If we can't fly to space, at least we can live in buildings that look like rockets. Here are some of the coolest pieces of rocket-inspired architecture in the world.
This is the image you see above. It was built in the early 1980s. In the building there are some offices, a kindergarten and lots of small apartments. The topmost story used to have a small rotating observation deck, but now it no longer spins.
Designed by Norman Foster in 2001, opened in 2004. The 180 metres tall glass gherkin is London's first ecofriendly skyscraper, because it has internal sky gardens and the people can use natural light instead of the old-fashioned electricity. The air-conditioning is almost fully provided by wind.
By Shanghai Modern Architectural Design Co. Ltd, opened in 1994. The 468 m high TV tower was the tallest Chinese building from 1994 to 2007. The five smaller spheres are a hotel that has 25 rooms. The pearl at the very top contains shops, a rotating restaurant and a sightseeing place. In the tower there is a double-decker elevator, which can run at speed of 7m/s!

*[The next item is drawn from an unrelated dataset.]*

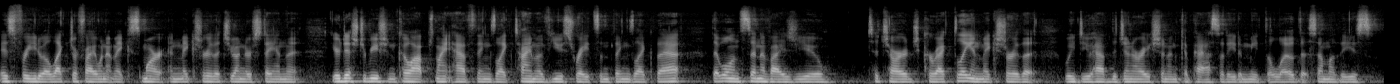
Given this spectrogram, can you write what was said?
is for you to electrify when it makes smart and make sure that you understand that your distribution co ops might have things like time of use rates and things like that that will incentivize you to charge correctly and make sure that we do have the generation and capacity to meet the load that some of these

The 229 foot steeple is the largest prefabricated steeple in the world.
Photo by Adam Campbell/Flickr
These were constructed by Leo Winkel (Bauart Winkel company). In Germany there were at least 200 of these, built in the late 1930's. Each of them can contain 600 people.
Without the antennas, the sails of the Sail Tower are 113 m high, but the architectural height is 137,2 m. It was designed by the Israeli Amar-Koriel Architects. Opened in 2002.
This uncommon memorial tower is in the capital city of the small African country Burkina Faso.
Designed by Takasaki Masaharu and opened in 1998. It's for the senior citizens of the small city Ibusuki.
Photos via Kenta Mabuchi/Flickr
Most people say it looks like the Hindenburg, but we know it's a part of a spaceship from another planet.
The 200 feet 6 inches (61.11m) high Victorian Gothic space rocket is a monument to Sir Walter Scott, who was died in 1832. The memorial was built between 1841 and 1844, and it was designed by George Meikle Kemp, a self-taught architect.
Construction began in 1987, but stopped in 1992 because of the economic crisis caused by the fall of the Soviet Union. It's still not completed, but four years ago an Egyptian company group, the Orascom restarted the building. The 330 metres high Ryugyong has three wings, each of them are 100 metres long and 18m wide.